|$80b||Approximate amount the U.S. Government spends on treating individuals with kidney disease|
|$3.5m||Pledged thus far to support the establishment of the USC/UKRO Kidney Research Center|
Per Kleinberg, in part due to the emphasis that UKRO has placed on research, the number of successful kidney transplants at USC Keck over a roughly nine-year period rose from around 40 to 158 in 2015.
“Having philanthropy and support for the UKRO is critical to make sure the researchers have the freedom to pursue innovative novel ideas that may move the field forward,” Hallows says.
“One of the other great accomplishments of UKRO is that the profile of kidney doctors has risen,” adds Pastor-Soler. “One of the big problems for the general U.S. population is that there’s a shortage of kidney doctors and a shortage of kidney providers. Nobody wants to become a kidney doctor, but with the support of the UKRO that is starting to change. ”
For Kleinberg, involved in myriad pro bono activities — for several years he was active in the L.A. chapter of the NAACP Legal Defense and Education Fund and has been a trustee of the California Science Center in Exposition Park since 2014 — his nearly five-decade-long career as a lawyer continues to be “stimulating” and “allow (him) the opportunity to be creative,” but it’s through his work with UKRO that he cultivates deeper meaning.
“I’m very acutely aware of the fact that I am alive because of all this research that preceded me,” says Kleinberg. “Now I want to develop a Hollywood entertainment industry committee in support of kidney disease as a national medical priority so that everybody in the world can live a better life — happier and healthier.”
KLEINBERG’S CAREER HIGHLIGHTS

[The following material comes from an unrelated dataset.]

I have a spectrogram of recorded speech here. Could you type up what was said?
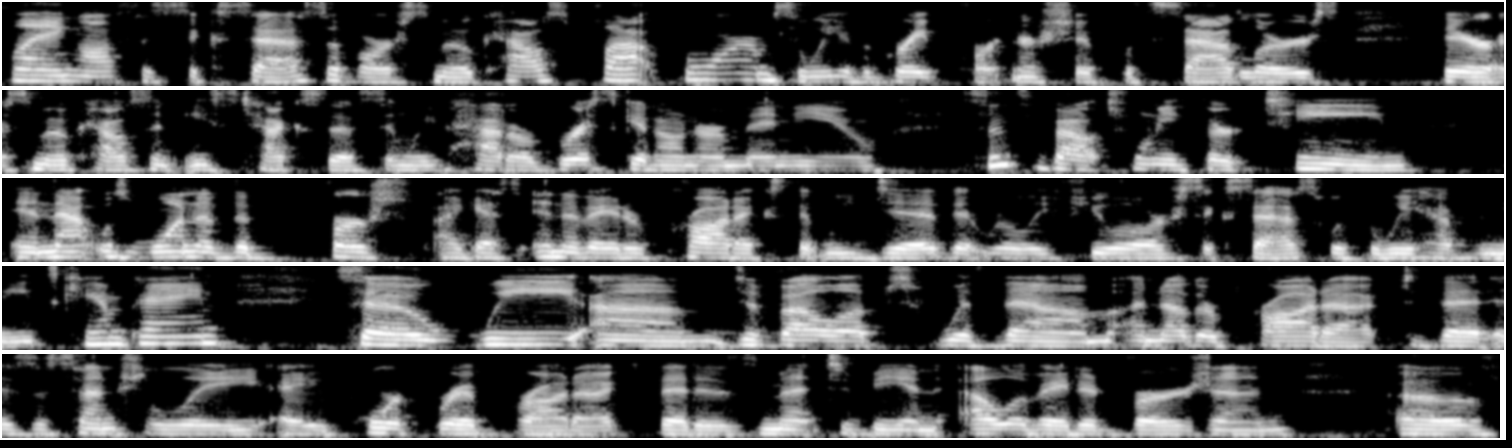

Kenneth Kleinberg of Kleinberg Lange Cuddy & Carlo is one of the most renowned entertainment attorneys in Hollywood, working with long-time clients such as J.K. Rowling, Jack Nicholson, Mick Jagger, Keith Richards, Toby Keith, legendary animator Glen Keane, Douglas Trumbull and directors Alejandro Amenabar and Claude Lelouch. Following are some of his recent career highlights.
Harry Potter Theme Park Attractions
Together with J.K. Rowling’s London agent Neil Blair, Kleinberg provided advice and counsel to Rowling regarding transactions in which some of the Harry Potter theme park attractions at Universal Studios Orlando were licensed via Warner Bros. for replication at Universal Studios Hollywood and at a new theme park being constructed by Universal in Beijing.
Kleinberg represents Jagged Films, Mick Jagger and Victoria Pearman (producers) and negotiated their deal with HBO and Martin Scorsese for the TV series “Vinyl.”
Kleinberg represents Thunder Agency LLC, which is producing a superhero franchise based on the comic series “Thunder.”
George Orwell’s “1984”
Kleinberg is representing Gina Rosenblum in her deal to produce a remake of George Orwell’s “1984.”
Kleinberg has represented singer-songwriter Peter Cetera (former lead singer of Chicago) since 1973, and is handling a variety of active projects for him, including music publishing administration, recording and touring.
Kleinberg represented Alejandro Amenabar and Fernando Bovaira in the development and production of their new independent film “Regression,” a Canadian-Spanish co-production starring Ethan Hawke and Emma Watson that was released in the U.S. by the Weinstein Co. and worldwide through FilmNation.